There are advantages and disadvantages to both strategies.
On June 22, 2016, Speaker of the House Paul Ryan released his health care plan, A Better Way. His proposal begins with the repeal of Obamacare. “…This law cannot be fixed…We need a clean start in order to pursue the patient-centered reforms the American people deserve”. That has been the Republican line of attack since the bill was passed in March 2010. No compromise. No tweaking. No amendments. The Republicans have bludgeoned the Democrats with Obamacare to the point that even those Americans who have benefited the most from the new law might not understand or appreciate it.
If Obamacare is repealed and immediately replaced we, the American people, would be able to quickly identify winners and losers, the before and after of the Republican’s actions. The insurance companies and the medical providers would also know their places in the new market. Unfortunately, that is not going to happen. There is no Republican alternative plan. There never was one. Speaker Ryan’s recent interviews confirm that. Reality: What a Concept.
So we are looking at Repeal and Delay. The concept is simple. As detailed by the Urban Institute, the partial repeal of Obamacare could be done through the process of reconciliation. The Senate Democrats could not stop this since reconciliation only needs a simple majority in the Senate. Congress would starve Obamacare by cutting off the funding for Medicaid, tax credit subsidies, and eliminate the individual and employer mandates. Doing that immediately would be the equivalent of dropping a bomb in Times Square. But it could be phased in over a three year period.
Why three years? For one, Paul Ryan, Mitch McConnell and the entire Republican team want to take a victory lap for killing Obamacare even before it is really gone. The real impact of their actions wouldn’t hit until after the 2018 election, just the press releases. The other reason is that they need several years to come up with a viable option that can be phased in properly. Mr. Ryan doesn’t want to take health insurance away from 20 million Americans. That is not his goal. Plus, some of them vote! And, if they can buy three years they have enough time to find a Democrat or two to sign on to their final legislation which will provide the illusion of bipartisanship. The Democrats tried the same thing in 2009 and 2010. But in the end Senator Chuck Grassley and Senator Olympia Snowe still walked away from the negotiations.
The insurance companies, already losing money in the individual market, and the medical providers aren’t real excited.

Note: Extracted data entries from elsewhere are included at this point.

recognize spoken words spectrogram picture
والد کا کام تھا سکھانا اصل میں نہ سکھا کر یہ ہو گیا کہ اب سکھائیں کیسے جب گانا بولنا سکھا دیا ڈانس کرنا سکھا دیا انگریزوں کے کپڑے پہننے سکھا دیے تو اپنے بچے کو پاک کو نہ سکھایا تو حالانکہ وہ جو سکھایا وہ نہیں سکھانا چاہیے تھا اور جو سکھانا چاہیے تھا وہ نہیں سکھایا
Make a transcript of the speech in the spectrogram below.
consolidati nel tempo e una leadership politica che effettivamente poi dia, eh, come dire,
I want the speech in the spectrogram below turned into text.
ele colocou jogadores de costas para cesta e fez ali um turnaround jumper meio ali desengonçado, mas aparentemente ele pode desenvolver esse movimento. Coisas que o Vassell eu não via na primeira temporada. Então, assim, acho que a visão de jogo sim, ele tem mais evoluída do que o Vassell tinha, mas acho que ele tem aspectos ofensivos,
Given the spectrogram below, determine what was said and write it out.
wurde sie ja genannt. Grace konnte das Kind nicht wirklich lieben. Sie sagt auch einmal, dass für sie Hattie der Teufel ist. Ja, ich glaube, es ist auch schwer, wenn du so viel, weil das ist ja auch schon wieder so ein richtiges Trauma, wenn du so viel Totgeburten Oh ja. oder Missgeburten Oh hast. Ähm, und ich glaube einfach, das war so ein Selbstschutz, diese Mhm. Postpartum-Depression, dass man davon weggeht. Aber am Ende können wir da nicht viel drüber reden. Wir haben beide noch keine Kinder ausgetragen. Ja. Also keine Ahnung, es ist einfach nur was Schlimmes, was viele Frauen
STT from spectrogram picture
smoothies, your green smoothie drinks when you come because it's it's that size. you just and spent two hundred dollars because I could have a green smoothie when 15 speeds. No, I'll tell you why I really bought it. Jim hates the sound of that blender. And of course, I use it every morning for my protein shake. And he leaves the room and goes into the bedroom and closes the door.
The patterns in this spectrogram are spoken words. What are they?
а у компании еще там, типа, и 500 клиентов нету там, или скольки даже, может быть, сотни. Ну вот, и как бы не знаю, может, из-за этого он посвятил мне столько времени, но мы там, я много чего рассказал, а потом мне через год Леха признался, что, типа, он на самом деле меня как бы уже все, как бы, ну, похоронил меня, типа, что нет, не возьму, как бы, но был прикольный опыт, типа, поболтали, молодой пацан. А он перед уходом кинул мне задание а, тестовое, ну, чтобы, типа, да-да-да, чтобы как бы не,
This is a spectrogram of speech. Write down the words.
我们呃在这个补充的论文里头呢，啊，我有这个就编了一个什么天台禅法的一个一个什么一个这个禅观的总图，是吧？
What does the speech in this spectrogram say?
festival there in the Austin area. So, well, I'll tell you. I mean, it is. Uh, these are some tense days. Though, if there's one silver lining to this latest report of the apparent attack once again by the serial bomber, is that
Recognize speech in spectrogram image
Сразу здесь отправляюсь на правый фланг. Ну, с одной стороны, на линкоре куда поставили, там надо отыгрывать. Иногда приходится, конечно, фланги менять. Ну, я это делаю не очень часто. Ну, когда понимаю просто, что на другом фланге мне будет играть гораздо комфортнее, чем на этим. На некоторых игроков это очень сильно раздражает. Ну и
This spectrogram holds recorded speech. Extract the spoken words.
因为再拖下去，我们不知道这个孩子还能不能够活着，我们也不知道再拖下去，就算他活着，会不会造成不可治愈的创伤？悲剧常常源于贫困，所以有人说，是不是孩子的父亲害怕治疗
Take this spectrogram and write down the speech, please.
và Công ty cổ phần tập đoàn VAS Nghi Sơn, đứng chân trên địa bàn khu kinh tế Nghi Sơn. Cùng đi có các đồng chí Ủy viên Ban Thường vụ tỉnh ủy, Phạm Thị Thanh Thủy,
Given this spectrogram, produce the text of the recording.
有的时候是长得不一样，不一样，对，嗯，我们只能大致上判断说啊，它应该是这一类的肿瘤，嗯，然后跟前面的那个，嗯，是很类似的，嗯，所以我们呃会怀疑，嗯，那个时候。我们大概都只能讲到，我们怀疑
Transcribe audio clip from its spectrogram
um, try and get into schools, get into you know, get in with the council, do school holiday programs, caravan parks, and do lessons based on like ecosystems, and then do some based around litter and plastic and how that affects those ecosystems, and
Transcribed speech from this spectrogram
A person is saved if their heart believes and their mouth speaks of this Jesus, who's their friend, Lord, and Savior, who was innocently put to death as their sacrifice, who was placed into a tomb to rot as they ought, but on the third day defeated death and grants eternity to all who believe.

Eliminating Medicaid expansion will force millions of Americans out of the health care system. No routine care. No access to maintenance prescriptions for diabetes, high blood pressure, and other common easily treated illnesses. The E/R waiting rooms will again be filled with people seeking care for minor ailments better treated in a doctor’s office. Would the Republican controlled Congress reinstate reimbursements for charity care? Who knows?
The insurance side is worse. The law would still require insurers to cover anyone who applied, regardless of preexisting conditions. But healthy people would not be required to retain coverage. Only the unhealthy and the responsible would seek coverage. Insurers would be foolish to offer coverage under those circumstances. Major insurers, now publicly owned, would be forced to leave markets or face the ire of their shareholders.
Other alternatives? Darned if I know. You can’t have health insurance if there isn’t an insurance company to sell it. I am scheduled to go to Washington in February to meet with our members of Congress. I have no idea what I’m going to find when I get there.
Oh, and did I mention that Speaker Ryan would like to change Medicare?